England – An independent tribunal from London decided to suspend Maria Sharapova, the famous Russian professional tennis player, from the court for two years. The court took the decision after listening to the two involved parties in a two-day hearing.
The legal process was to determine a sanction as the Russian player had already admitted the use of Meldonium. The decision was two years of ineligibility, but Sharapova’s legal team said they were going to appeal the length of the punishment.
Sharapova said she didn’t know the drug was included in the ban list
On January 26, 2016, Maria Sharapova was participating at the Australian Open in Melbourne when she was asked a urine sample. She had finished her quarter-final match, and the procedure is totally normal after big games. The sample was sent to the World Anti-Doping Agency’s (WADA) Laboratories in Montreal, Canada for testing.
The researchers found Meldonium in it; a substance recently included in the World Anti-Doping Code. Consequently on March 2, she was charged with an Anti-Doping Rule Violation under Article 2.1 of the Programme, which is the presence of illegal substances in a sample, by the International Tennis Federation (ITF).
When she received the notification, she immediately accepted the charges and by the Article 8, she asked for hearing before an independent tribunal. The legal process was scheduled for May 18 -19, 2016.
In the course of 2 days in London, the Independent Tribunal listened to the two parties involved, Maria Sharapova and her legal team, and the ITF. Sharapova had already accepted the charges, but she also said the ITF failed to warn her the substance was included in the ban list on January 1, 2016. She said she had been using Mildronate for ten years as part of a health plan prescribed by Dr. Anatoly Skalny.
— Nick McCarvel (@NickMcCarvel) June 8, 2016
The International Tennis Federation accepted That Sharapova did not know Meldonium, a component that is present in Mildronats, was recently included in the ban list. However, the organization stated that the Russian athlete had made an intentional violation by taking the drug without checking a possible violation of the Anti-Doping Code.
Sharapova accepted some degree of negligence, but her legal team wanted to reduce the ineligibility period. They consider two years is too much time thinking she did not know. Moreover, according to Sharapova, the ITF holds most of the fault because they failed to tell her. In the past, her samples repeatedly reported positive for the substance, so the organization knew or should have known she was using Meldonium.
In spite of all that, the decision remained, and Sharapova was suspended from the tennis court for two years, and so far, she is scheduled to come back on January 25, 2018.

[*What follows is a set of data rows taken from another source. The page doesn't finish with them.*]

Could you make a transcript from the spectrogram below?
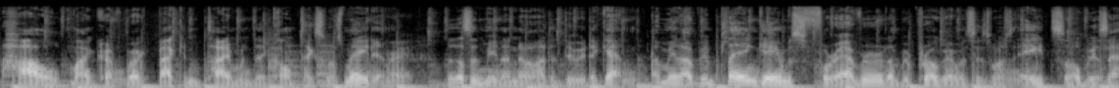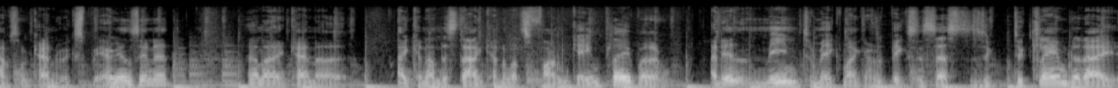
how Minecraft worked back in the time when the context was made in. Right. That doesn't mean I know how to do it again. I mean, I've been playing games forever and I've been programming since I was eight, so obviously I have some kind of experience in it, and I kind of I can understand kind of what's fun gameplay. But I didn't mean to make Minecraft a big success. To, to claim that I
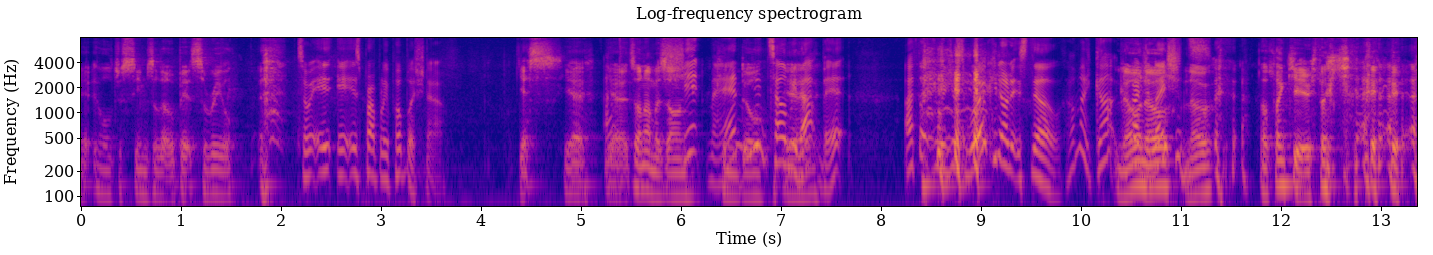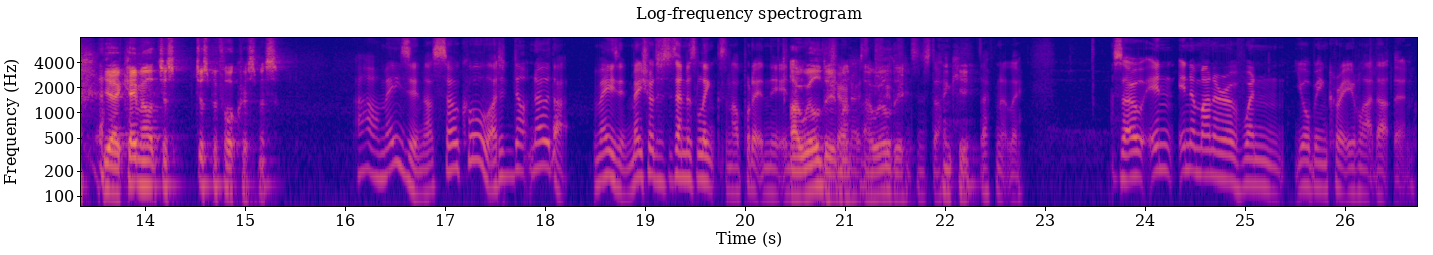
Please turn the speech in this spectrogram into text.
it all just seems a little bit surreal. so it, it is properly published now. yes, yeah, yeah, it's on Amazon. Shit, man! Kindle, you didn't tell me that bit. I thought you were just working on it still. Oh my god! No, no, no. Oh, thank you, thank you. yeah, it came out just just before Christmas. Oh, amazing! That's so cool. I did not know that. Amazing. Make sure to send us links, and I'll put it in the. In I will do, man. I will do. And stuff. Thank you. Definitely. So, in in a manner of when you're being creative like that, then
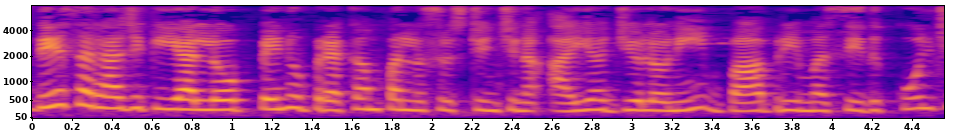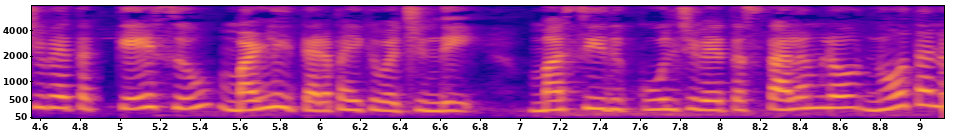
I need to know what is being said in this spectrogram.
దేశ రాజకీయాల్లో పెను ప్రకంపనలు సృష్టించిన అయోధ్యలోని బాబ్రీ మసీదు కూల్చివేత కేసు మళ్ళీ తెరపైకి వచ్చింది. మసీదు కూల్చివేత స్థలంలో నూతన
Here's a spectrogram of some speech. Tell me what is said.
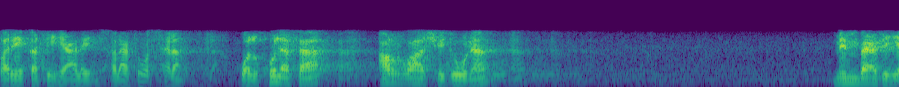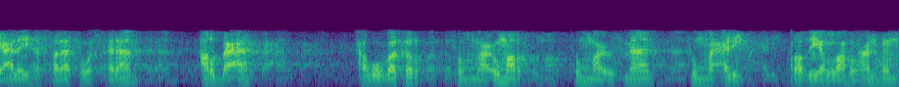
طريقته عليه الصلاة والسلام. والخلفاء الراشدون من بعده عليه الصلاة والسلام أربعة أبو بكر ثم عمر ثم عثمان ثم علي رضي الله عنهم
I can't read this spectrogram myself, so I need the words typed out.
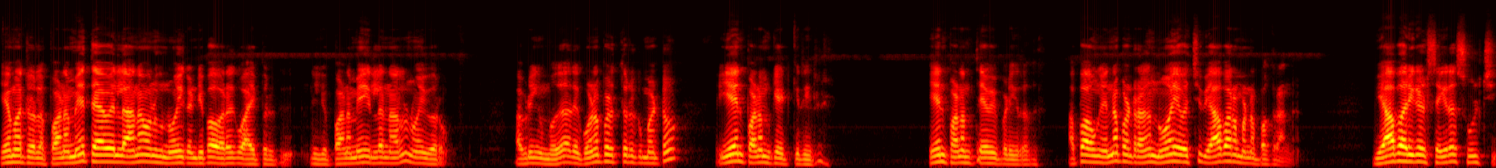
ஏமாற்றம் இல்லை பணமே தேவையில்லை ஆனால் அவனுக்கு நோய் கண்டிப்பாக வரதுக்கு வாய்ப்பு இருக்குது நீங்கள் பணமே இல்லைனாலும் நோய் வரும். அப்படிங்கும்போது அதை குணப்படுத்துறதுக்கு மட்டும் ஏன் பணம் கேட்கிறீர்கள்? ஏன் பணம் தேவைப்படுகிறது? அப்போ அவங்க என்ன பண்ணுறாங்க நோயை வச்சு வியாபாரம் பண்ண பார்க்குறாங்க. வியாபாரிகள் செய்கிற சூழ்ச்சி.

“During games of special importance, you can increase your Mildronate dose to 3-4 pills (1 hr before the match). However, it is necessary to consult me on all these matters (please call)” reads one of the messages Dr. Anatoly Skalny sent Sharapova in 2006.
A two-year suspension might seem too severe
— Live Tennis (@livetennis) June 9, 2016
After winning Wimbledon, when she was 17, she started to report cold-like symptoms and fatigue. She and her father went to Dr. Skalny searching for a professional opinion. He considered many things including family history and prescribed a diet plan which included many supplements, Mildronate among them.
The objective of the treatment was to address the lack of energy and the other symptoms. This helped to establish that Sharapova did not seek the doctor to enhance her physical performance. But the story continues.
By 2012, the list of supplements prescribed by Dr. Anatoly had increased from the original 18 to 30 which made Sharapova reconsider the situation. She felt that taking that quantity of pills was not the correct approach anymore and decided to stop working with Skalny. She continued working with her nutritionist, Nick Harris, and the regime quickly changed. However, the tennis player continued to use 3 of the substances prescribed by her former doctor, Megnerot, Riboxin and of course, Mildronate.
She tried to defend that choice by saying that Dr. Skanly was very emphatic on the fact that those three products were meant to protect her heart and help her with a magnesium deficiency. Said defense was debunked as it was established the doctor never discussed those subjects with her. It only got worse for her when the committee discovered she did not seek advice from other physicians. She took the uninformed decision of continue using those three products.
“She stated that she did not need another doctor to health plan, but instead hired a nutritionist. However she did not inform her nutritionist that she was continuing to take Mildronate, or, it seems, Magnerot or Riboxin.”
Some people also claim that the punishment is too severe due to the nature of Meldonium. In fact, her legal team brought a group of experts to assess the effectiveness of the substance as a performance enhancer. They successfully showed there is no proof the product gives athletes any advantages.
Nonetheless, it is critical to understand that the hearing was held to determine if Maria Sharapova was intentionally using something to get an advantage, even if it was deemed illegal by the Anti-Doping code. In other words, she had to convince the tribunal that she did not know it was illegal, and that she was not seeking to enhance her physical performance.
Source: ITF Tennis